Give us a brief introduction of your background, how you ventured into Data Analytics and how you came up with 10Alytics?
My (Adeiza Suleman) first degree was in industrial chemistry, and I graduated with a first class. I started my professional career with FITC as a management consulting Intern for a year before I ventured into data analytics.
Applying analytics to our roles as Management Consultants in FITC was improvised by myself and Efemena as there was no Data Analyst specific role that existed at that time in FITC but we sort of carved it out for ourselves. So, for tasks and report that involved numbers, we ensured that we added some data analytics flavors to it.
In addition, I got into a project that involved different consultants working to deliver solutions to one of the biggest integrated oil and gas companies in Nigeria and I was given a task to analyze the people data of that organization. I was able to come up with a report that was presented to the presidency and the recommendations were implemented, and this was when I was still a newbie in Data Analytics. It opened my mind to the possibilities around Data Analytics. So, Efemena and I started building ourselves and improving our capabilities as Data Analysts with Efemena being the driving force.
We attended various training, both online and physical.
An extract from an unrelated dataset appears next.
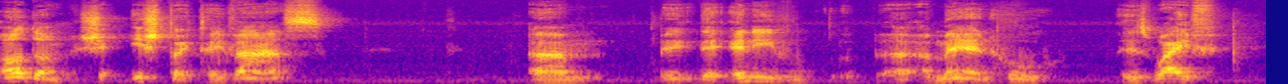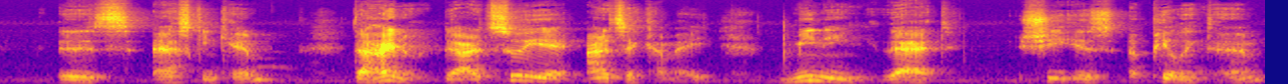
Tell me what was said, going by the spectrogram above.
Adam she'ishtoi tevas. Um, any a man who his wife is asking him, dahainu the artsuye artse kamei, meaning that she is appealing to him.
However, one of the gaps we noticed in all the training programs we attended was the inability to deliver real-life project-based curriculum where apart from just training and learning stuff in class, you can put your learning into practice and immediately see the outcome just as if you were a real Data Analyst. For the online classes, we didn’t have the opportunity to ask questions from the trainers because the classes were self-paced and recorded; we just watched videos and when we got stuck, finding a way out was very difficult and time consuming.
Looking at the physical training as well, we realized that if you miss a class, you lose that class completely because you cannot go back to relive the experience of that class. So, we decided to close that gap and that was how 10Alytics came up.
When I left FITC in 2020, I joined Sahara Power Group as an Assistant Manager in the (Management Information System) MIS department. My day-to-day activities involved analyzing company data to extract insights to help the owners of the business and Management take data-driven decisions.
So, when I left Sahara Power Group, I devoted all my time, energy and resources into building 10Alytics, together with Efemena, and it’s been success all the way.
We’ve been able to develop a company that delivers exceptional training programs to participants in different geographical locations across the world